They should have known better. Congregated there, unzested, unsquozen, in the brightest of colors, trumpeting their presence to all. He was incensed by their blatant visibility. They are like the man who rides the elephant idly in the tall grass of the Serengeti. Does he not see the tiger waiting to pounce but ten yards away? The Tamalehawk saw this on YouTube today and assessed it as the greatest 35 seconds on the internet. It made him hungry, as all tiger footage does.
Today he again feasted on zero breakfast. It creates a fascinating pit in his stomach. He ate pizza from Spacca Napoli on Sunnyside and Ravenswood and seriously, have you tried this place? The Tamalehawk stared the question straight into the souls of passers-by. He ate a Montanara pizza, which had salami, prosciutto, ricotta cheese, olives, mushrooms, and tomato sauce. For dinner he had a few beers, part of a discounted chicken quesadilla, a medium-rare burger with Swiss cheese, and pasta salad. And handfuls of popcorn that Martin thought cost money but was as free as could be.
Thursday, April 26, 2007
Trying to locate Old Style in a bottle proved tougher than the time Tamalehawk air-raided a canopy full of common marmosets in search of coveted figs in Brazil. Not easy. The grocer seemed uninterested in considering this an impasse and thus circumnavigated it aloofly. Regardless, the aluminum cans do the trick in a utilitarian manner that pleased the Tamalehawk. After all, it is hard to beat the crack-splash of a cold one after a long day of being angry. And the price was right in his range.
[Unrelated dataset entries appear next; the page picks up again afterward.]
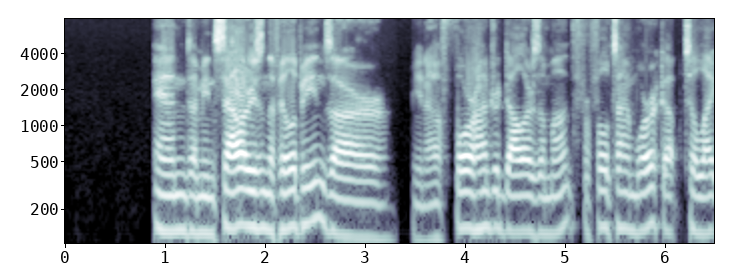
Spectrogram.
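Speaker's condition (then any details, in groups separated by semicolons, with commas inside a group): No condition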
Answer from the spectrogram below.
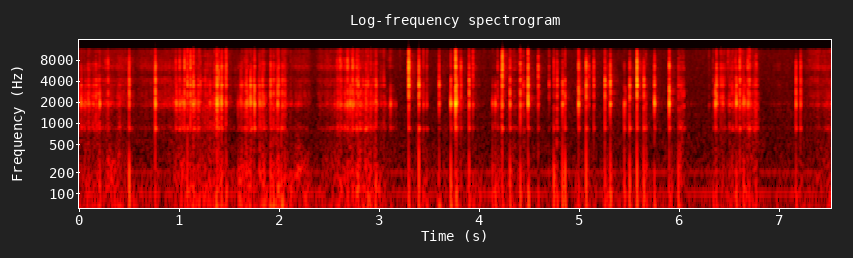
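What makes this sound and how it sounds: Long nails tap and scratch over the hat and body of a small, hollow, glossy glazed ceramic snowman jar with a purple hat and scarf. Soft, bright scraping strokes alternate with runs of sharp, dry clicks that stop instantly, with a tone centred around 1.9 kHz.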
For sustenance, the Tamalehawk ate zero breakfast but coffee. He had a turkey, baloney, arugula, and cheese sandwich for lunch, followed by an oversize and undersweet apple. He paused soberly to reflect on the role arugula was playing in his life. Produce is like a live grenade, sitting in your crisper waiting to explode if you don't eat it. For dinner he ate pierogies and a bowl of spinach leaf transfers. Followed by two cookies of the chocolate chip persuasion. Hunger temporarily neutralized.
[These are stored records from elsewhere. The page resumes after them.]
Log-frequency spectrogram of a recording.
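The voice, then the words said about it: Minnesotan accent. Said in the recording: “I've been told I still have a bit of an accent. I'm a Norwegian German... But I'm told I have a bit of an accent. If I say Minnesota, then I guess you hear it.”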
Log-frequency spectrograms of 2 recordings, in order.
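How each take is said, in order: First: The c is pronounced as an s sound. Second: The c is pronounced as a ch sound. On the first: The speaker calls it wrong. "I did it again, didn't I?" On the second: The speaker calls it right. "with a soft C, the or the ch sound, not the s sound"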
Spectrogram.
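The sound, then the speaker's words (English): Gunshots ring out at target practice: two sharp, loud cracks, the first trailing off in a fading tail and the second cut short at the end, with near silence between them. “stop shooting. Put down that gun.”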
Wednesday, April 25, 2007
You may never master the parsnip. It lives in the dirt. It doesn't need anything to survive that doesn't happen naturally on this planet. The Tamalehawk is jealous of this fortitude. He ate them with reverence. The parsnip purveyor vaunted their delciousness when eaten raw, claiming them to be akin to carrot. Tamalehawk overlooked the unfortunate carrot allusion and purchased a small organic Ziploc bag full anyway. Raw, these brave root vegetables have a pronounced ginger-licorice flavor. Texture-wise, they are dense and take a little more determination to chew. Final assessment: Not for everyday snacking. The singular taste could be regarded as offputting and a child will most certainly abandon it in the hallway.
The Tamalehawk lost a battle with a granola bar that broke in half and plunged into the swirling black of his morning coffee. For lunch, he had a baloney, cheese, and arugula sandwich. For dinner, he had breaded porkchops, spinach salad, and braised parsnips in herb butter. Cooked, the parsnips adopt a far more mild flavor. Covered in butter and chives, this surreptitious vegetable gets its day in the sun.
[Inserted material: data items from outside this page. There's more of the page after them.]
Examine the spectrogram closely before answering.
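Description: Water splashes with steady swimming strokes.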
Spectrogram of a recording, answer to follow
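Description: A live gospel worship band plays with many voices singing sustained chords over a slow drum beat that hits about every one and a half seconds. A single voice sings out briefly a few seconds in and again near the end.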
Tuesday, April 24, 2007
The Tamalehawk had trouble sleeping last night. He couldn't decode the mysteries of arugula stems. Would they easily puree into a pesto like their leafy brethren? Or are they too fibrous? The condiment possiblities were incalculable. He tried to calculate them but the darkness eventually waited him out.
That day, he ate a turkey, arugula, pepperoncini, and cheese sandwich. Cooperation from the microwave made it an enjoyable respite from the bleak non-eating hours that proceeded it. Later, he ate ham, cheese, and spinach rolled into cooked lasagne noodles. The microwave complied again, bringing this feeding to a successful close. Moments later, the microwave completed a thankless trifecta by gently making a storebought cookie feel like home.